In Boxing News: Oprah Winfrey Gets Counted Out
For those of you who are members of Oprah's Bookclub, or of an otherwise literary inclination, George Kimball – in A million little pieces of boxing balderdash – brings a boxing twist to the furor surrounding best-selling author James Frey's A Million Little Pieces. Frey, says Kimball, plays fast and loose with some details surrounding The Sweet Science in his (apparently fictional) memoir. C'mon Mr. Frey, is nothing sacred anymore? And, by the way, how did these boxing tall-tales get past Oprah and Dr. Phil?
No boxing news roundup would be complete this week without a Manny Pacquiao update. Pacquiao's win has united the Philippines. Pacman arrived in Manila from Los Angeles before dawn Friday and was mobbed at the Ninoy Aquino International Airport Terminal 2 by throngs of fans and media people. The atmosphere at the airport was euphoric as the fans saw Pacquiao emerge from the airport. Later, President Gloria Macapagal-Arroyo welcomed Pacquiao in MalacaÃ±ang with a hearty and creative breakfast — chicken empanadas (pies) shaped like boxing gloves. And in unexpected twist, World Boxing Council super featherweight champion Marco Antonio Barrera has praised Pacquiao and indicated he was not ducking a rematch with the Pacman.
In heavyweight news, Nikolay Valuev will defend his World Boxing Association title against American challenger Owen Beck in April. The fight will be held in Hamburg, Valuev's spokesman said.
Dan Rafael of ESPN writes that a win on Saturday could propel Arturo Gatti into another significant fight, perhaps against newly crowned welterweight champ Carlos Baldomir. But a loss, particularly another bad one, might spell the end. Carl Moretti of Main Events, a close friend of Gatti's said: It's usually hard for a fighter to train over the holidays, but he had no problem with it. Buddy [McGirt] has been very pleased with what he's seen. Gatti's legs are fine. He's punching really hard at the weight, so all the indications are positive. But you just have to see it in the ring Saturday night. Ron Borges also previews this weekend's Gatti bout on the HBO site.

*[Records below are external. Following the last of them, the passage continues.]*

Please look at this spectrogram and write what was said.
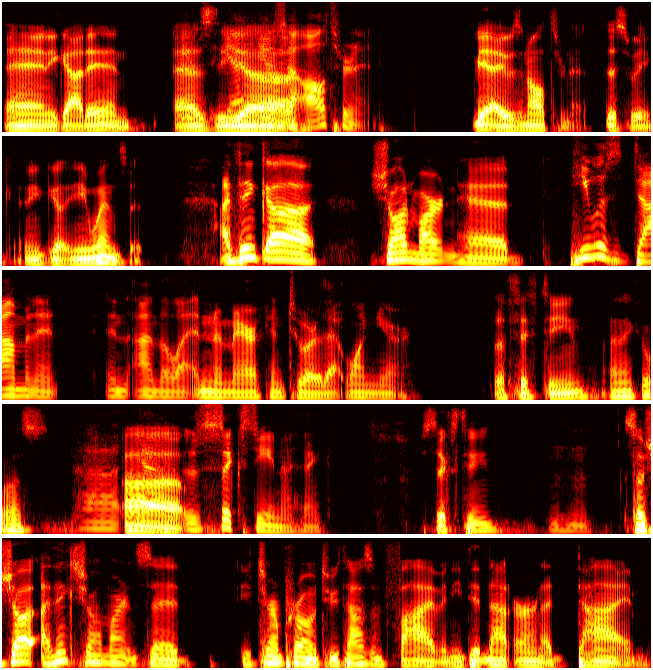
and he got in as the yeah, he was uh, an alternate. yeah, he was an alternate this week, and he he wins it. I think uh, Sean Martin had He was dominant in on the Latin American tour that one year. The 15, I think it was Uh, yeah, Uh, it was 16, I think. 16. hmm So Shaw, I think Sean Martin said he turned pro in 2005 and he did not earn a dime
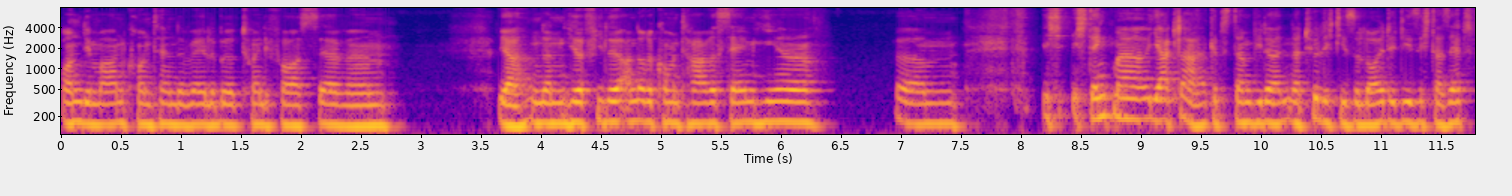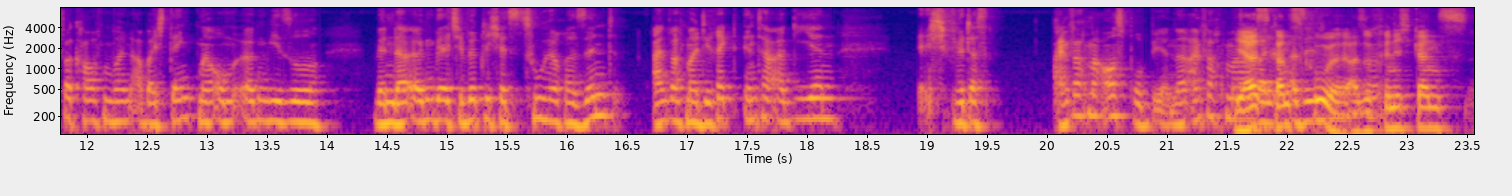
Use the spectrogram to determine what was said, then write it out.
on-demand content available 24/7? Ja, und dann hier viele andere Kommentare, same hier. Ähm, ich ich denke mal, ja klar, gibt es dann wieder natürlich diese Leute, die sich da selbst verkaufen wollen, aber ich denke mal, um irgendwie so, wenn da irgendwelche wirklich jetzt Zuhörer sind, einfach mal direkt interagieren. Ich würde das einfach mal ausprobieren, ne? Einfach mal. Ja, ist weil- ganz also cool. ich- Also finde ich ganz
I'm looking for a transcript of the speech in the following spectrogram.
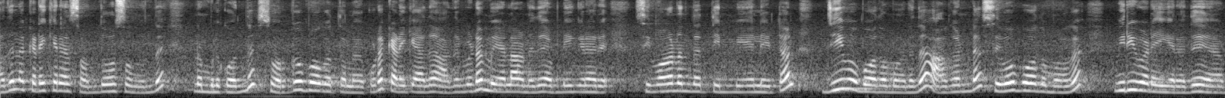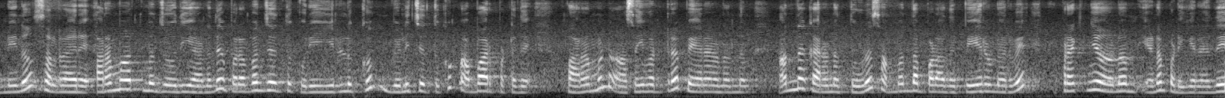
அதில் கிடைக்கிற சந்தோஷம் வந்து நம்மளுக்கு வந்து சொர்க்கபோகத்தில் கூட கிடைக்காது. அதை விட மேலானது அப்படிங்கிறாரு. சிவானந்தத்தின் மேலிட்டால் ஜீவபோதமானது அகண்ட சிவபோதமாக விரிவடைகிறது அப்படின்னு சொல்கிறாரு பரமாத்ம ஜோதியானது பிரபஞ்சத்துக்குரிய இருளுக்கும் வெளிச்சத்துக்கும் அப்பாற்பட்டது. பரமன் அசைவற்ற பேரானந்தம். அந்த கரணத்தோடு சம்பந்தப்படாத பேருணர்வே பிரஜானம் எனப்படுகிறது.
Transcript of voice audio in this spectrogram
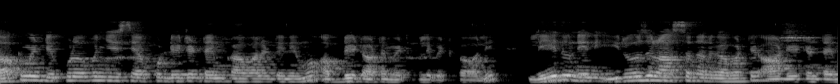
డాక్యుమెంట్ ఎప్పుడు ఓపెన్ చేస్తే అప్పుడు డేట్ అండ్ టైం కావాలంటేనేమో అప్డేట్ ఆటోమేటిక్లీ పెట్టుకోవాలి. లేదు నేను ఈ రోజు రాస్తున్నాను కాబట్టి ఆ డేట్ అండ్ టైం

Scott Harrison, the World Boxing Organisation featherweight champion, has revealed he intends to continue campaigning at featherweight for another 18 months, unless his promoter Frank Warren makes him a financial offer he cannot refuse to move up a division. He has as already defied the advice of both Frank Warren and his manager Frank Maloney by insisting on facing Joan Guzman, the mandatory challenger for his WBO title, on March 25th. Said Harrison, the doctor has told me I'm good to fight at featherweight for another year and a half before I have to move up … [but] if the right challenge came along at super- featherweight, against Manny Pacquiao or one of the other big names and it was for good money, then I would definitely take it.
Thomas Hearns pleaded no contest Wednesday in Southfield 46th District Court to a charge that he assaulted his 13-year-old son on New Year's Day and was sentenced to probation in the incident. Police reports indicated that the teen disobeyed Hearns' directive to turn up a thermostat in a bedroom where he was playing a computer game.
The “TV age of boxing” is long gone. But its current state is particularly deflating for fans who recall not only the 1970s, when Ali drew mammoth audiences on broadcast TV, but the early cable days of the '80s and the sporadic big fights and big names of the '90s. With HBO debuting its 34th year of World Championship Boxing tomorrow, Neil Best asks: What happened? Ross Greenburg of HBO argues it is due to the lack of breakthrough personalities in the game and due to the fact promoters these days often want to cash in quickly on PPV shows, rather than developing fighters on TV.